Students embrace these concepts with enthusiasm and demonstrate a good understanding of their application to their own lives. We makes considerable efforts to ensure students have exposure to a wide range of experiences beyond the school environment during which these concepts are shown.
As part of our English curriculum some of our pupils got the chance to visit Runcorn Town to learn how to debate as they are in a competition on Tuesday 4th December. They are debating why schools should be responsible for the mental health of its pupils and why social media is a positive things for teenagers.
All year groups explored and analysed ‘In Flanders Fields’ and ‘We Shall Keep The Faith’ to look into where the poppy tradition came from and how it has developed and why remembrance is still important today, 100 years on from the end of WW1. Students then wrote their own remembrance poems in honour of all those who fought.

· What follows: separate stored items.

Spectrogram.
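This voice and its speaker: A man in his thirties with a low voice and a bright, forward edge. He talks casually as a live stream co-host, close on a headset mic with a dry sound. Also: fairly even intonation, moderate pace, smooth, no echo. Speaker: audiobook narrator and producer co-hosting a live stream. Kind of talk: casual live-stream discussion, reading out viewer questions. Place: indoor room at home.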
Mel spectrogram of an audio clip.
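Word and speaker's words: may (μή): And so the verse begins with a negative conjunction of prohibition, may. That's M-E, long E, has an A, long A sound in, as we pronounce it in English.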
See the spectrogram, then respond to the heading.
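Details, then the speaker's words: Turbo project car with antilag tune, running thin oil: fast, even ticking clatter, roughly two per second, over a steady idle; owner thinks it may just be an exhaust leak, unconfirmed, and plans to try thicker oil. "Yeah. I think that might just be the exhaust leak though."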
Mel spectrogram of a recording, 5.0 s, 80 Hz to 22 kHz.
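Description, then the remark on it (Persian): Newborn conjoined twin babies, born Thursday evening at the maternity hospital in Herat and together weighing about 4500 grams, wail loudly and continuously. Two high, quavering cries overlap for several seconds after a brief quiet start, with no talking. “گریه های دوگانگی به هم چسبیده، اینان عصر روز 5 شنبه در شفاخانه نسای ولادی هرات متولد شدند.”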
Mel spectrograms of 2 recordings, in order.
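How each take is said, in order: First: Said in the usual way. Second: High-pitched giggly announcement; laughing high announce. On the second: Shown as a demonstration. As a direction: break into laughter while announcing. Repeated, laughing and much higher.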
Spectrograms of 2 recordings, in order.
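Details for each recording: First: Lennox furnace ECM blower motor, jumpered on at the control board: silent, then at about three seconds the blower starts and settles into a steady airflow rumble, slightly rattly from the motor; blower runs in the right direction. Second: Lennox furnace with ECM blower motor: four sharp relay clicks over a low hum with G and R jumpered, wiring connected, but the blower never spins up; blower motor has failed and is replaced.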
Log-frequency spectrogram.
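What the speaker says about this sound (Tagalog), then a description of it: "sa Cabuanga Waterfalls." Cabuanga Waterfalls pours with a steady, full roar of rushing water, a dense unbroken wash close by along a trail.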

In our art lessons the pupils recycled materials like plastic bottles to make poppies and these were put these onto a display in our Forum.

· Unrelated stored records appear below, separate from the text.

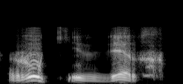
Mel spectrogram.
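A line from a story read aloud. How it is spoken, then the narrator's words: Steely command. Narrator (Russian): стальным голосом приказал Джордж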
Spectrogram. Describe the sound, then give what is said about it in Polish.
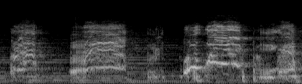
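A piglet in a barn squeals again and again in shrill, harmonic bursts, four or five loud cries separated by brief pauses, with no talking in between. “Czemu to prosie tak ryczy?”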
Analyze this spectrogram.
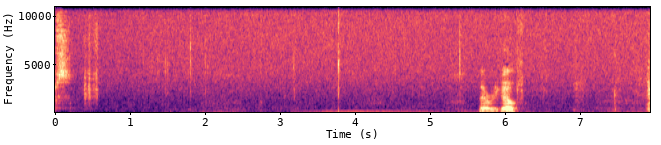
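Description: Small plastic pieces click softly together.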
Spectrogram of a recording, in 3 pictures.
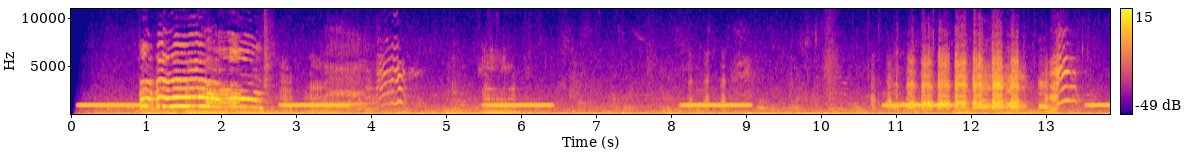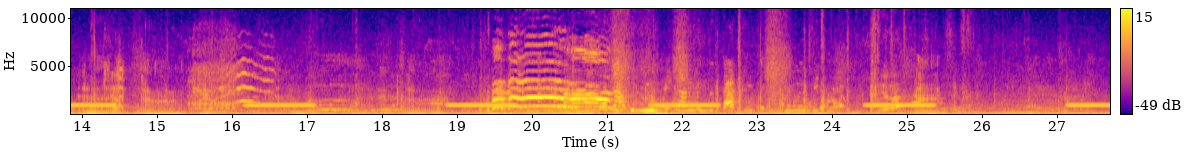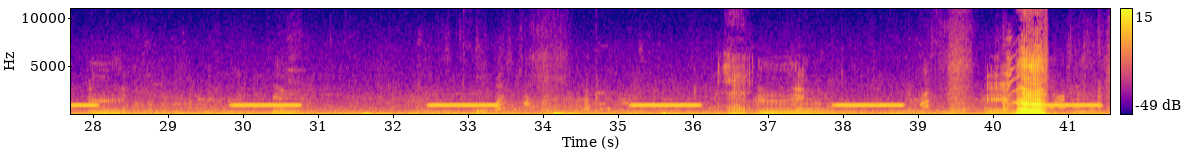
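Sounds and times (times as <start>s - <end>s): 
farm animal sounds: 0.1s - 6.4s, 7.4s - 9.3s, 10.0s - 30.9s, 32.4s - 41.5s.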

The rule of law
We consistently reinforce the importance of laws and rules, whether they govern a class, the school or the country. Students are taught the values of laws and rules, the reasons behind them and the consequences that apply when they are broken. The school has links with external agencies related to the law and has an onsite Community Support Officer fostering positive relationships with our students and the wider community.
Tolerance of those with different faiths and beliefs, and abilities
We strive to improve our students understanding of their place in a culturally diverse society. Students are offered a wide range of opportunities to experience such diversity in school through the R&P curriculum which focusses on current affairs, British values, religions and Philosophies and includes curricular trips and visits. Our EAL department concentrates on our Syrian pupils but includes pupils from Poland. We have a large nurture/pastoral department supporting children from disadvantaged backgrounds and extra needs.
Our students are provided with a safe environment which allows them to think about and make informed choices in their lives both in and out of school. The extensive enrichment programme encourages students to be involve led in a range of school and community based activities of their choice. The enrichment ethos of ‘something for everyone’ allows all students to contribute positively in school and within the wider community in order to develop the skills to become effective British citizens.
Mutual respect is central to our school. Respect for staff, students and peers is evident throughout the school environment. Respect is upheld within classrooms and students are encouraged to share their views as well as listen to others points of views. Students are given responsibility to help and support each other, working together to ensure all students achieve their personal best.
Jon Foster, Chair of the British Youth Council said, “The British Youth Council is delighted to highlight the work of schools up and down the country. Schools are often the best place to offer the foundations to nature grassroots democracy and I’m really excited to find such schools leading the way!”